Vere deserved better for their times of 1.35.45 and 1.35.93.
After helping the 1993 Calabar team to class 2 4x100 records of 41.84 and 41.64, Ali Watson sadly stopped due to injury while leading on the 4x200 anchor leg. Earl Grant was leading Jamaica College to a big win in the 4x800 in 2008 when a lapped runner inadvertently tripped him.
The mood at the meet in 2014 was just recovering from the recent passing of Mr McCook when news of another death ltered through. St Jago’s Cavaan McKenzie had collapsed at the end of a cross country race in Trinidad and Tobago minutes earlier. e 17 year-old distance runner never woke up.
Thankfully, the sad moments have been few. When Team USA Bickle walloped the local high school girls in the 4x400 and 4x800 in 2010, the National Stadium fell silent. Usain Bolt lifted their spirits with a 44.2 400m leg in a losing Racers 4x400 side. Six years earlier in 2004, he had wheeled through a 44.9 split as part of a record setting High Performance Training Centre team in the same event.
Bolt is part of a new wave of world class Jamaicans who have trained at home. at has boosted the Clubs and Institutions section of the Relays. In 2004, just a year after leaving Manchester High,
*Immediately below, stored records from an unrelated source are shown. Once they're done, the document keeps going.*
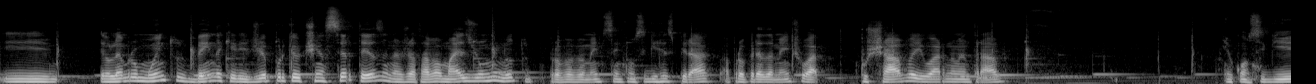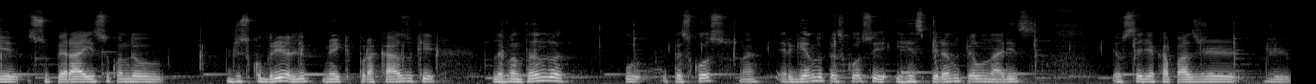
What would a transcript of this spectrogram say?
E eu lembro muito bem daquele dia porque eu tinha certeza, né? eu já estava mais de um minuto, provavelmente, sem conseguir respirar apropriadamente, o ar puxava e o ar não entrava. Eu consegui superar isso quando eu descobri ali, meio que por acaso, que levantando o, o pescoço, né, erguendo o pescoço e, e, respirando pelo nariz, eu seria capaz de, de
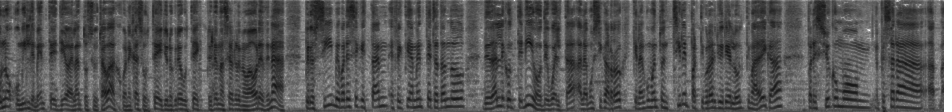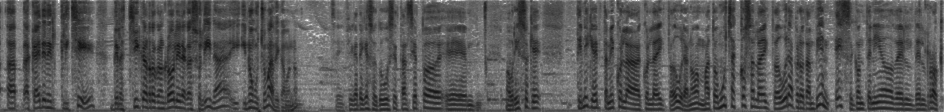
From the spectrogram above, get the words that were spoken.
Uno humildemente lleva adelante su trabajo. En el caso de ustedes, yo no creo que ustedes pretendan ser renovadores de nada, pero sí me parece que están efectivamente tratando de darle contenido de vuelta a la música rock, que en algún momento en Chile en particular, yo diría en la última década, pareció como empezar a, caer en el cliché de las chicas rock and roll y la gasolina y, no mucho más, digamos, ¿no? Sí, fíjate que eso, tú dices tan cierto, eh, Mauricio, que tiene que ver también con la, con la dictadura, ¿no? Mató muchas cosas la dictadura, pero también ese contenido del, del rock.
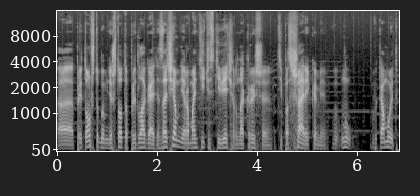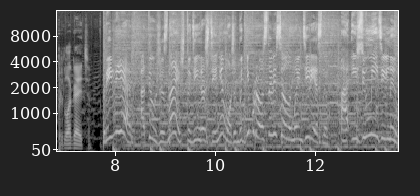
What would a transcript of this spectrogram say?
э, при том, чтобы мне что-то предлагать. Зачем мне романтический вечер на крыше, типа, с шариками? Ну, вы кому это предлагаете? Привет! А ты уже знаешь, что день рождения может быть не просто веселым и интересным, а изумительным?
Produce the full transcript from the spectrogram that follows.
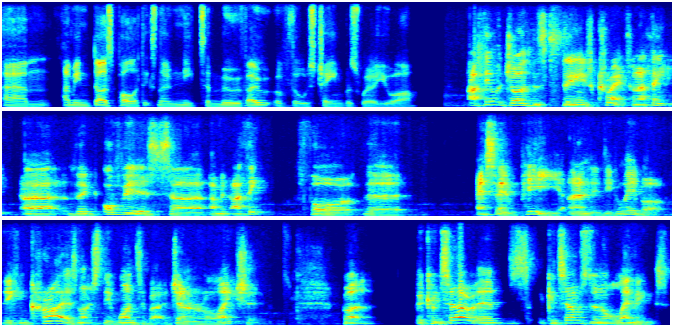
um, I mean, does politics now need to move out of those chambers where you are? I think what Jonathon's saying is correct, and I think uh, the obvious. Uh, I mean, I think for the SNP and indeed Labour, they can cry as much as they want about a general election, but the Conservatives, Conservatives are not lemmings.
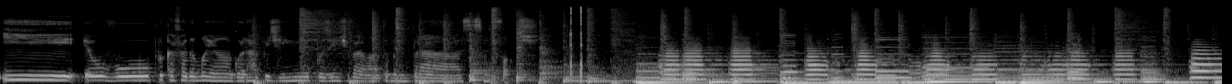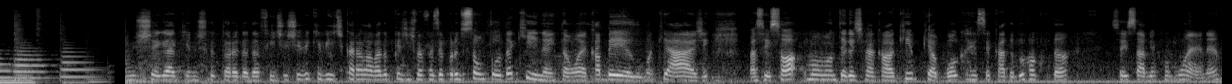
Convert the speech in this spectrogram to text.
E eu vou pro café da manhã agora rapidinho. E depois a gente vai lá também pra sessão de fotos. Chegar aqui no escritório da Dafint, eu tive que vir de cara lavada porque a gente vai fazer a produção toda aqui, né? Então é cabelo, maquiagem. Passei só uma manteiga de cacau aqui, porque a boca ressecada do Rokutan, vocês sabem como é, né?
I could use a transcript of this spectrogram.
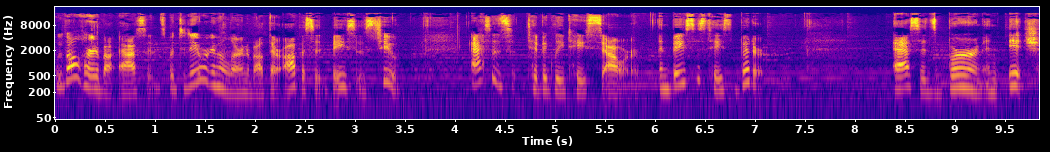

Sherone Simpson started her road to Olympic gold and silver with a quicksilver 100 metre win clocked in 11.22 seconds. With Asafa Powell, Nesta Carter, Ainsley Waugh and Michael Frater of the MVP and Bolt, Yohan Blake and Warren Weir at the Racers, the men’s 4x100 has come a long way since the CAST Club Bolts of Lightning ran 39.7. Now Bolt and the Racers have the record at 38.08 seconds.
For all that, the high school sprint relays still supply their fair share of excitement. In 2014, they produced the best 30 minutes of athletics of the year. In class 1, Calabar’s Edward Clarke, Javon
Francis, Julanie Walker and Michael O’Hara rushed to a world high school record of 39.61 seconds. Shammawi Wellington, Akeem Bloom eld, the precocious Jhevaughn Matherson and Dontre
Williams blitzed the class 2 record to 40.65 in the very next races. Then, with the ink still wet on those two records, Tyreke Wilson, Taylor, Brandon Heath and Dejour Russell a xed the name Calabar to the class 3 record. eir time was remarkable at 41.83 seconds.
After 40 years, excitement like that is still what the Gibson-McCook Relays is all about.
Hubert Lawrence has attended the Gibson Relays for more than 30 years.